Recipe inspired by:

Recipe made by: Robbie Shorr

Something I’ve seen more and more of recently is desserts claiming to be healthy. One manifestation of this is sugar-free and flourless desserts, while another is desserts which include fruits and veggies. Look, let’s be honest with ourselves: Do we really think a cupcake is healthy because it has bananas and zucchini? However, once you can get past this “health” fad, you can realize that fruits and veggies can be great dessert components, not for their vitamins and nutrients but because of their flavor. With that in mind, here’s a recipe which combines one common fruit dessert and one common veggie dessert into a deliciously autumnal cake which doesn’t even try to be healthy.

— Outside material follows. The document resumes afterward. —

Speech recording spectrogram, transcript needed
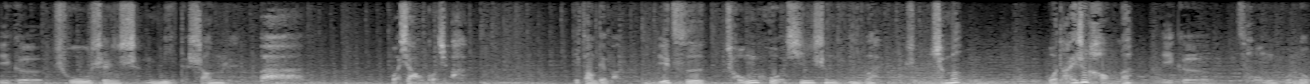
一个出身神秘的商人啊，我下午过去吧，你方便吗？一次重获新生的意外，什什么？我的癌症好了？一个从不露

  • 1 1/2 cups sugar
  • 1 cup vegetable oil
  • 3 eggs
  • 2 cups flour, plus more for topping
  • 2 tsps cinnamon, plus more for topping
  • 1 tsp baking soda
  • 1 tsp vanilla
  • 1/2 tsp salt, plus more for topping
  • 3 cups grated carrots (5 big carrots, or you can just buy them pre-grated)
  • 4 granny smith apples
  • Brown sugar
  • Lemon juice
  • Margarine

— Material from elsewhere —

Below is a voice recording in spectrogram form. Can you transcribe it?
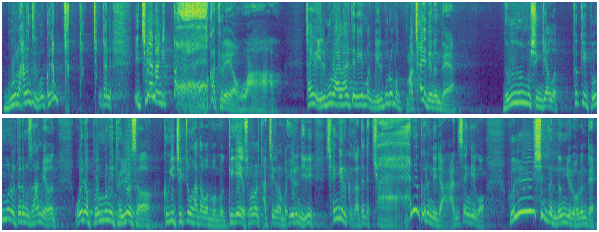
뭘 하는지 뭐 그냥 착착착착, 이 재현한 게 똑같더래요. 와. 자기가 일부러 할, 할 때는 이게 막 일부러 막 맞춰야 되는데 너무 신기하고 특히 법문을 들으면서 하면 오히려 법문이 들려서 거기 집중하다 보면 뭐 기계에 손을 다치거나 뭐 이런 일이 생길 것 같은데 전혀 그런 일이 안 생기고 훨씬 더 능률이 오른데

  1. Preheat the oven to 350°F, and grease a 9×13 cake tin.
  2. Mix the sugar, oil, and eggs in a large bowl until smooth.                                      
  3. Add the flour, cinnamon, vanilla, baking soda, and salt, mixing until combined. This mixture will be a bit thicker (i.e., more cookie-y and less cakey) than a standard cake batter, but that’s ok because the carrots add moisture.                                             
  4. Grate the carrots (or just use store-bought grated carrots) and fold them in to the batter until evenly distributed.                                                                 
  5. Pour the batter into the greased 9×13 tin.                                               


  1. Core and slice the apples, and add them to a bowl. (It’s ok if the slices are thick).
  2. Add some lemon juice to the bowl, trying to get it on each slice. Lemon juice is necessary because it contains citric acid, which means that the oxidative browning of apples can’t happen because the pH… oh sorry, I got carried away.
  3. Add some brown sugar and cinnamon to the bowl and toss.
  4. Pour the apple mixture on top of the batter.

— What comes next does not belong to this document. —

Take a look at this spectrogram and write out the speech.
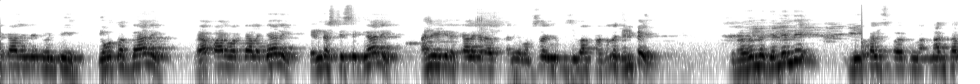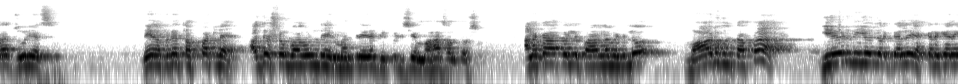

Crumb Topping

  1. In a bowl, mix some flour, brown sugar, and a pinch of salt.
  2. Crumble some margarine into the bowl, trying to evenly distribute the globs.
  3. Pour this mixture on top of the apples.                                  
  4. Bake at 350°F for 40-45 minutes, or until a tester comes out clean.

Why this recipe is good for college students:

  • Though this cake seems daunting, there really isn’t that much prep time, especially if you use pre-grated carrots and pre-sliced apples. Additionally, this recipe only calls for basic baking ingredients, and the topping doesn’t even require any measuring at all.

Why this recipe is good for those who keep Kosher:

  • Unfortunately, most carrot cake recipes call for cream cheese frosting, rendering an otherwise parve dessert dairy. The apple topping, however, is able to add the same sweetness while keeping the cake parve.

What I would do differently if I made this recipe again

  • As mentioned above, the carrots provide moisture which gives the batter it’s cake-like consistency. To maximize this effect, I would’ve made sure to grate my carrots right before adding them to the batter. I grated my carrots before preparing the batter and the moisture loss was noticeable.
  • Considering how free form the topping is, it was a waste to actually use bowls to prepare it. If I were to make this recipe again, I would dump all of the topping ingredients directly on top of the batter instead of preparing them separately first.